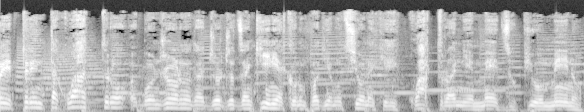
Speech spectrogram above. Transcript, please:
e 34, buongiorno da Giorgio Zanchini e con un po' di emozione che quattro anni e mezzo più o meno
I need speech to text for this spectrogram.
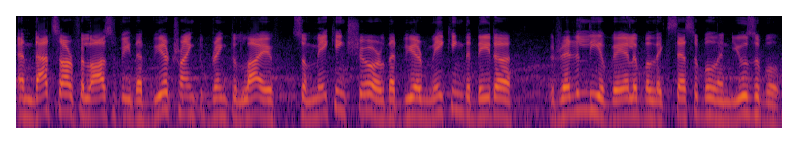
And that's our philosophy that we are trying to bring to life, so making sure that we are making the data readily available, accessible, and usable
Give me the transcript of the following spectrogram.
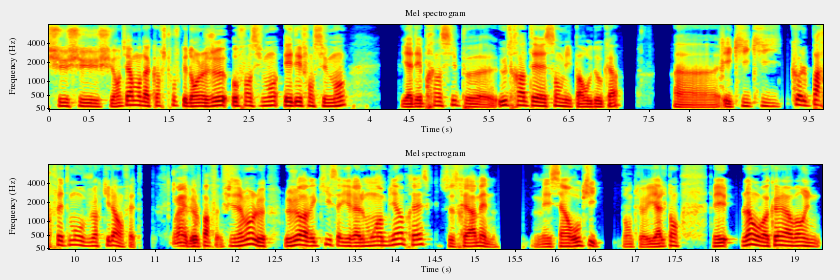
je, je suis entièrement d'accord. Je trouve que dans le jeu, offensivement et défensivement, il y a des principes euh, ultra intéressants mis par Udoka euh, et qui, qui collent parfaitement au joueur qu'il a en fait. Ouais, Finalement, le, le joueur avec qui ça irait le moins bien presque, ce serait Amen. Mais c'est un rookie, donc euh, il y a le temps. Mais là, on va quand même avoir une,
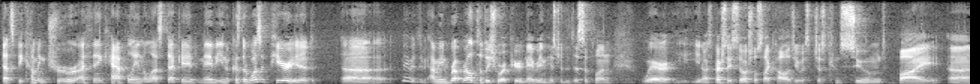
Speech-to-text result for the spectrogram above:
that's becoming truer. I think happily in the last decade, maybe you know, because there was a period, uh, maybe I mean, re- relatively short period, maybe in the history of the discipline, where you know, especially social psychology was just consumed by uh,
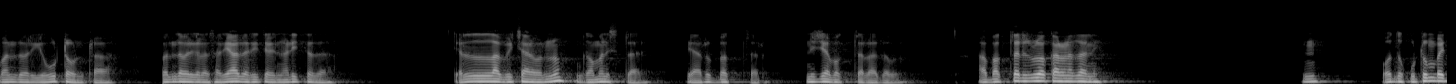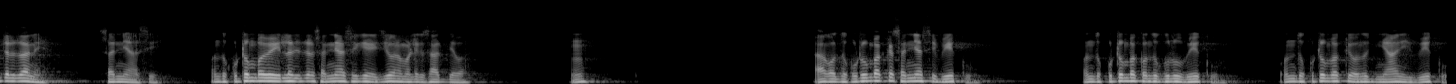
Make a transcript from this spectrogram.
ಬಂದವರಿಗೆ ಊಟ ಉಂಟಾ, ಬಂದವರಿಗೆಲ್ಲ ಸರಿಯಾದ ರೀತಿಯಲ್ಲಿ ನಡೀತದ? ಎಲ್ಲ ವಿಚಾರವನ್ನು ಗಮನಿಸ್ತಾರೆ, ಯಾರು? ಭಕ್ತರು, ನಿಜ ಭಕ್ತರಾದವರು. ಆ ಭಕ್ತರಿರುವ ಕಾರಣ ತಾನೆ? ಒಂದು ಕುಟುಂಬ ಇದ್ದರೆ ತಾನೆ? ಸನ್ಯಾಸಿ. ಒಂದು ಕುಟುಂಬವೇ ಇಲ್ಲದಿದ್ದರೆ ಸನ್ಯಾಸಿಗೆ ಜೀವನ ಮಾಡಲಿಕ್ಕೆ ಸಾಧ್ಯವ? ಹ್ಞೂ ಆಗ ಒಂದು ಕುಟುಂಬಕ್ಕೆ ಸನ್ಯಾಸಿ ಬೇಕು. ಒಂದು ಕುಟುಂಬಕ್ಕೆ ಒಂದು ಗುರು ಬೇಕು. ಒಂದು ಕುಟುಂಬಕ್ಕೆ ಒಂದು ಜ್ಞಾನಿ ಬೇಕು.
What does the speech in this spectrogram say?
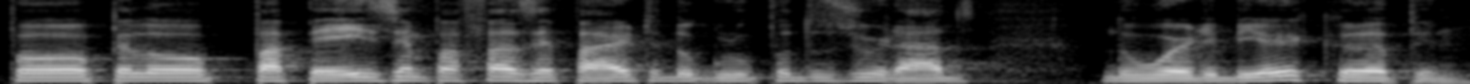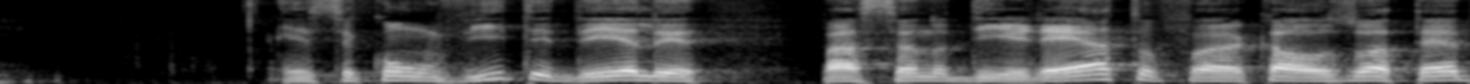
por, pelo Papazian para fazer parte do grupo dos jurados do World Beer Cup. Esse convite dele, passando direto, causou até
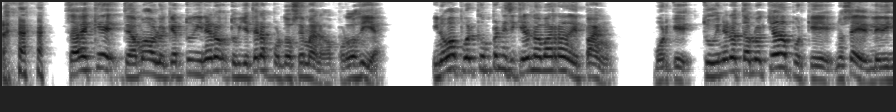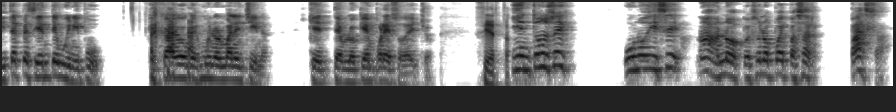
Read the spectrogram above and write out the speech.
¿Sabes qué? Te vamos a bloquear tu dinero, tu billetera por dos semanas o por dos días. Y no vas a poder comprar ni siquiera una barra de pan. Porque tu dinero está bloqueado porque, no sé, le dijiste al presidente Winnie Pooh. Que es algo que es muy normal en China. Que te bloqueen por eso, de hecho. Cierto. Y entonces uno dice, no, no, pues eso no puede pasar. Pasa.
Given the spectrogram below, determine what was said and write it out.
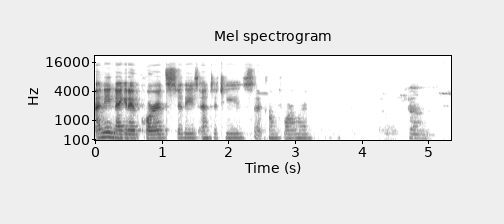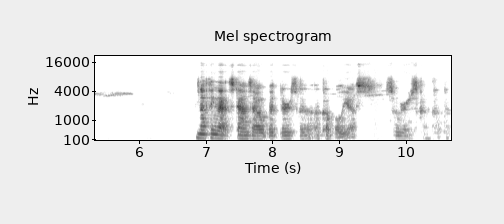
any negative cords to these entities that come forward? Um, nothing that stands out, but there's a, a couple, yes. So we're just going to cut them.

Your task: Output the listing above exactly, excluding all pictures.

Expected answer:
Speech spectrogram above. Transcript, please:
e 34, buongiorno da Giorgio Zanchini e con un po' di emozione che quattro anni e mezzo più o meno
I need speech to text for this spectrogram.
And that's our philosophy that we are trying to bring to life, so making sure that we are making the data readily available, accessible, and usable
Give me the transcript of the following spectrogram.
je, je suis entièrement d'accord. Je trouve que dans le jeu, offensivement et défensivement, il y a des principes euh, ultra intéressants mis par Udoka euh, et qui, qui collent parfaitement au joueur qu'il a en fait. Ouais, Finalement, le, le joueur avec qui ça irait le moins bien presque, ce serait Amen. Mais c'est un rookie, donc euh, il y a le temps. Mais là, on va quand même avoir une,
Speech-to-text result for the spectrogram above:
that's becoming truer. I think happily in the last decade, maybe you know, because there was a period, uh, maybe I mean, re- relatively short period, maybe in the history of the discipline, where you know, especially social psychology was just consumed by uh,
Make a transcript from this spectrogram.
ಬಂದವರಿಗೆ ಊಟ ಉಂಟಾ, ಬಂದವರಿಗೆಲ್ಲ ಸರಿಯಾದ ರೀತಿಯಲ್ಲಿ ನಡೀತದ? ಎಲ್ಲ ವಿಚಾರವನ್ನು ಗಮನಿಸ್ತಾರೆ, ಯಾರು? ಭಕ್ತರು, ನಿಜ ಭಕ್ತರಾದವರು. ಆ ಭಕ್ತರಿರುವ ಕಾರಣ ತಾನೆ? ಒಂದು ಕುಟುಂಬ ಇದ್ದರೆ ತಾನೆ? ಸನ್ಯಾಸಿ. ಒಂದು ಕುಟುಂಬವೇ ಇಲ್ಲದಿದ್ದರೆ ಸನ್ಯಾಸಿಗೆ ಜೀವನ ಮಾಡಲಿಕ್ಕೆ ಸಾಧ್ಯವ? ಹ್ಞೂ ಆಗ ಒಂದು ಕುಟುಂಬಕ್ಕೆ ಸನ್ಯಾಸಿ ಬೇಕು. ಒಂದು ಕುಟುಂಬಕ್ಕೆ ಒಂದು ಗುರು ಬೇಕು. ಒಂದು ಕುಟುಂಬಕ್ಕೆ ಒಂದು ಜ್ಞಾನಿ ಬೇಕು.
What does the speech in this spectrogram say?
por, pelo Papazian para fazer parte do grupo dos jurados do World Beer Cup. Esse convite dele, passando direto, causou até
Read the spectrogram above and write out the speech.
¿Sabes qué? Te vamos a bloquear tu dinero, tu billetera por dos semanas o por dos días. Y no vas a poder comprar ni siquiera una barra de pan. Porque tu dinero está bloqueado porque, no sé, le dijiste al presidente Winnie Pooh. Que es algo que es muy normal en China. Que te bloqueen por eso, de hecho. Cierto. Y entonces uno dice, no, no, pues eso no puede pasar. Pasa.
Given the spectrogram below, determine what was said and write it out.
any negative cords to these entities that come forward? Um, nothing that stands out, but there's a, a couple, yes. So we're just going to cut them.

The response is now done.